“The coal industry is undergoing a major transformation and Patriot’s existing capital structure prevents it from making the necessary adjustments to achieve long-term success,” said Patriot Chairman and CEO Irl F. Engelhardt. “Our objective is to use the reorganization process to address important issues in an orderly way and make the company stronger and more competitive.”
The court granted Patriot interim approval of its $802 million Debtor-in-Possession (DIP) financing (DIP) from Citigroup Global Markets, Barclays Bank and Merrill Lynch. Pierce, Fenner & Smith Inc., as joint lead arrangers, has granted Patriot interim authorization to access immediately $677 million of the DIP financing. The DIP financing and cash from the company’s ongoing operations will provide Patriot with financial flexibility to operate its business in the ordinary course, including funding post-petition payments to suppliers and meeting other customary business obligations, during the reorganization process.
In addition, the court also granted interim authorization for Patriot to continue to pay wages and provide health care and other benefits to employees, use existing cash management systems, and take certain other actions to help ensure that Patriot’s mining operations and customer shipments continue in the ordinary course.
“We remain firmly committed to serving our customers and to being a good employer by maintaining safe, productive operations as we undertake this process,” said Patriot President and COO Ben Hatfield. “The skills of our employees and the quality of our service provide an excellent platform for Patriot’s future success.
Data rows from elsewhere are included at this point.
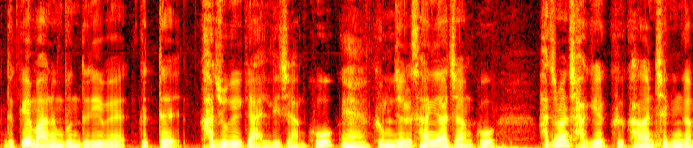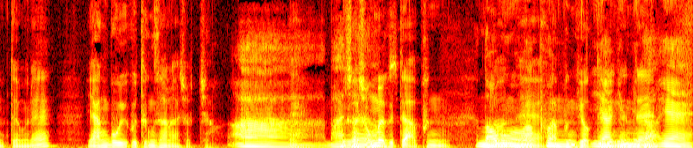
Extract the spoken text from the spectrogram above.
근데 꽤 많은 분들이 왜 그때 가족에게 알리지 않고 예. 그 문제를 상의하지 않고 하지만 자기의 그 강한 책임감 때문에 양복 입고 등산하셨죠. 아, 네. 맞아요. 우리가 정말 그때 아픈 너무 그런, 네, 아픈, 아픈 기억들이 이야기입니다. 있는데 예.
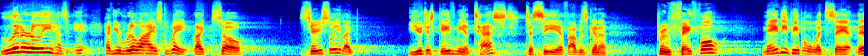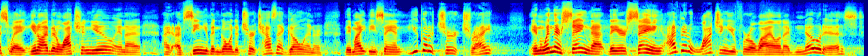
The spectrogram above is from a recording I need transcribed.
literally, has, have you realized, wait, like, so, seriously, like, you just gave me a test to see if I was going to prove faithful? Maybe people would say it this way You know, I've been watching you and I, I, have seen you've been going to church. How's that going? Or they might be saying, You go to church, right? And when they're saying that, they are saying, I've been watching you for a while and I've noticed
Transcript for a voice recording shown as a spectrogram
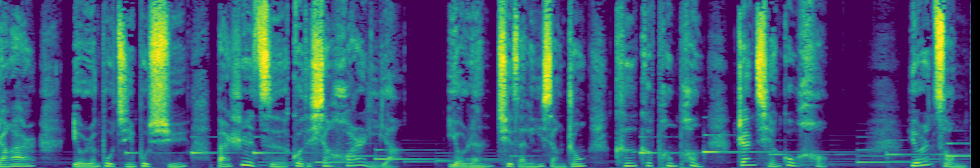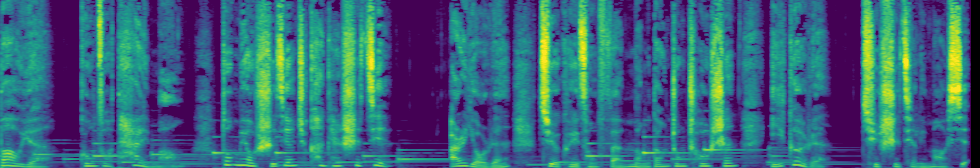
然而有人不疾不徐，把日子过得像花儿一样。有人却在理想中磕磕碰碰、瞻前顾后；有人总抱怨工作太忙，都没有时间去看看世界；而有人却可以从繁忙当中抽身，一个人去世界里冒险。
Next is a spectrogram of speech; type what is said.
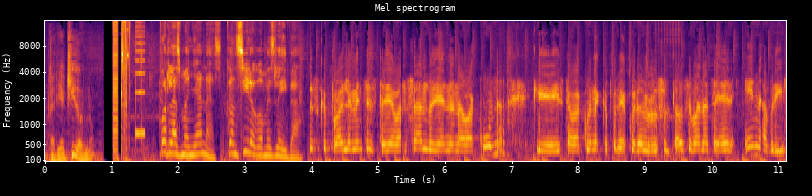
Estaría chido, ¿no? Por las mañanas, con Ciro Gómez Leiva. Es que probablemente se estaría avanzando ya en una vacuna, que esta vacuna que podría curar los resultados se van a tener en abril.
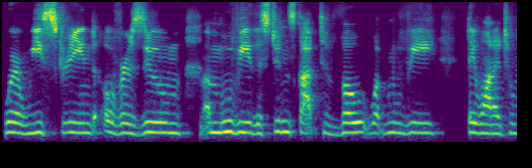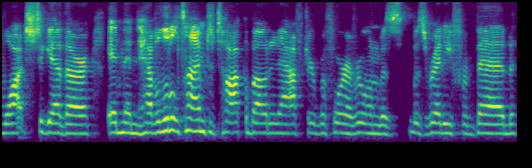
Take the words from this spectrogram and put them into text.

We appreciate the ongoing dedication of our employees, whose hard work is critical to our success and the future of our company.”
Patriot’s business outlook has been impacted by a number of challenges that are affecting the coal industry, including reductions in U.S. thermal coal demand due to competition from low priced natural gas, challenging environmental regulations affecting the cost of producing and using coal, and weaker international and domestic economies. The company has reacted to the lower domestic demand by reducing production and increasing sales to the export markets. During recent months, the cancellation of customer contracts, lower thermal coal prices and rising expenditures for environmental and other liabilities have severely constrained the company’s liquidity and financial flexibility.